State macroeconomic planning company in China violates ban on crypto mines

3 min read

China & # 39; s National Commission for Development and Reform (NDRC), a state planning agency charged with leading macroeconomic policies, has revealed it is considering the elimination of crypto-mines in the country. The news was reported by Reuters on April 9.

The NDRC has reportedly included crypto-mines as part of its draft revised list of industrial activities that the agency plans to shorten. The list – reportedly running at more than 450 points – identifies activities that the state considers to be in violation of relevant laws and regulations, poses a security risk or is non-ecological.

It is part of the broader NDRC industry guide for restructuring the industry, which has been issued since 2005 and defines which industries in the country should be promoted, restricted or eliminated.

Since the draft list is reportedly open to public feedback since 8 April, the NDRC has reportedly not set a proposed target date for the eradication of cryptomining activities, but stipulates that the sector should be phased out with immediate effect.

Reuters cites the state newspaper The Securities Times as today which reports that the draft list of the NDRC "clearly reflects the attitude of the country's industrial policy" towards the cryptocurrency industry. The public now has until May 7 to comment on the concept.

Since the historic ban of People & # 39; s Bank of China (PBOC) on offering first coins (ICO & # 39; s) in September 2017, the Chinese state has made a number of faltering moves to try crypto-mining -titans of the country.

Due to the plethora of cheap energy and hardware in the country, reports in previous years had indicated that more than two thirds of the global mine pools were located in China. By January 2018, a leaked memo reportedly from the central bank to a top-level government funding group advocating the orderly exit of Bitcoin miners from the country.

Nonetheless, mining has not yet been completely banned, with industry giants such as Bitmain from Beijing operating both nationally and internationally. This has continued despite the negative impact of the cryptobarker market, domestic pressures and increasing trade restrictions with the United States.

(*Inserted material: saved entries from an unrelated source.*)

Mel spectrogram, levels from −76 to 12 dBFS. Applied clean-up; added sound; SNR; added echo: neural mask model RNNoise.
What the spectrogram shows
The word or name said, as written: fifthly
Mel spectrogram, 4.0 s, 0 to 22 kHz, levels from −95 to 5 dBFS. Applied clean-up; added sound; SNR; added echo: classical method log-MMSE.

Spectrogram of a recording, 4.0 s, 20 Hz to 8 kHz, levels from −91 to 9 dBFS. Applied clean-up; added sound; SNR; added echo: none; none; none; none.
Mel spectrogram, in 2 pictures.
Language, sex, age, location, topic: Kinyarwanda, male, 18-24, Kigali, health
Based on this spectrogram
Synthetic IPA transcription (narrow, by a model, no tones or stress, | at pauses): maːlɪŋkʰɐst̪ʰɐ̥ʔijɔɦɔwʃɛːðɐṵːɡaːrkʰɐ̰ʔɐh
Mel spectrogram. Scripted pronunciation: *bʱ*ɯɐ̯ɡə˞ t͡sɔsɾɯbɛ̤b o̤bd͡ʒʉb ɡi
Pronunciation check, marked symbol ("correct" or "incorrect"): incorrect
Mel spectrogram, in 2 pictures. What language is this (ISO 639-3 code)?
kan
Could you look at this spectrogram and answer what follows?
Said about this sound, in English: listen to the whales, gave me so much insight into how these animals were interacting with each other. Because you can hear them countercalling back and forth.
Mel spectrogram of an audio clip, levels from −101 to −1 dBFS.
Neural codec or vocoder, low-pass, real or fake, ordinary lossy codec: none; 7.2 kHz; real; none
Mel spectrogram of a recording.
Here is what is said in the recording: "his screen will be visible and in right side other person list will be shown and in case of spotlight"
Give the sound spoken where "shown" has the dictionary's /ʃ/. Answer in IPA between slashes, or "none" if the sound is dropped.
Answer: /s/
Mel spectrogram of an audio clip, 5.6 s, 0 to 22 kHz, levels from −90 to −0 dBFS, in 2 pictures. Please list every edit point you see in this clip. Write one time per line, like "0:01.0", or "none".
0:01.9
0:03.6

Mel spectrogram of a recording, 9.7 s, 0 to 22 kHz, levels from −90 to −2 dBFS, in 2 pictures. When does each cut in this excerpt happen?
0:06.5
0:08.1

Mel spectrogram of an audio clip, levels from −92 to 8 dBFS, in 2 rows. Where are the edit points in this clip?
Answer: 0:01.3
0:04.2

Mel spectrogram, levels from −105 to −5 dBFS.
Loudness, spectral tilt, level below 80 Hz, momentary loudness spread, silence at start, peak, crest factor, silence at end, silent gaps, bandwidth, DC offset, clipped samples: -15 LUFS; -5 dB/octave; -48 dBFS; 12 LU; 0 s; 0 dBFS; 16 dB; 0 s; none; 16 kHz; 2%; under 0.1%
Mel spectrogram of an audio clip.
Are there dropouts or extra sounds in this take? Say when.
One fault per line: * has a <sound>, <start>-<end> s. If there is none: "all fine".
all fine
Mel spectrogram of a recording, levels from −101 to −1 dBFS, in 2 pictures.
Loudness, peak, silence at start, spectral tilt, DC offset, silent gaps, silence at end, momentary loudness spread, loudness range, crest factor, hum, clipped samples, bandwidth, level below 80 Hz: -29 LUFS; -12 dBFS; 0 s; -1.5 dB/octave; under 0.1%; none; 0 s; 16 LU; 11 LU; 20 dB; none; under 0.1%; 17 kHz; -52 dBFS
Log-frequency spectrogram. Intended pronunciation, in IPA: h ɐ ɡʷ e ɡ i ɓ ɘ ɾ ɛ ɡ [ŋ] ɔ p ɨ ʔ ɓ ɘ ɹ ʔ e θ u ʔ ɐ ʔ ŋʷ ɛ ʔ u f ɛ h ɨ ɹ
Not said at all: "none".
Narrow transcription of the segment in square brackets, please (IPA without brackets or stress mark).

At the end of March, Bitmain announced its plans to set up 200,000 units of mining equipment in China to take advantage of the country's cheap hydroelectric energy, even when it contracted its overseas operations. window.fbAsyncInit = function() { FB.init({ appId : ‘1922752334671725’, xfbml : true, version : ‘v2.9’ }); FB.AppEvents.logPageView(); }; (function(d, s, id){ var js, fjs = d.getElementsByTagName(s)(0); if (d.getElementById(id)) {return;} js = d.createElement(s); = id; js.src = “”; js.async = true; fjs.parentNode.insertBefore(js, fjs); }(document, ‘script’, ‘facebook-jssdk’)); !function(f,b,e,v,n,t,s) {if(f.fbq)return;n=f.fbq=function(){n.callMethod? n.callMethod.apply(n,arguments):n.queue.push(arguments)}; if(!f._fbq)f._fbq=n;n.push=n;n.loaded=!0;n.version=’2.0′; n.queue=();t=b.createElement(e);t.async=!0; t.src=v;s=b.getElementsByTagName(e)(0); s.parentNode.insertBefore(t,s)}(window,document,’script’, ‘’); fbq(‘init’, ‘1922752334671725’); fbq(‘track’, ‘PageView’);

Written by

Don Bradman

Leave a Reply

Your email address will not be published. Required fields are marked *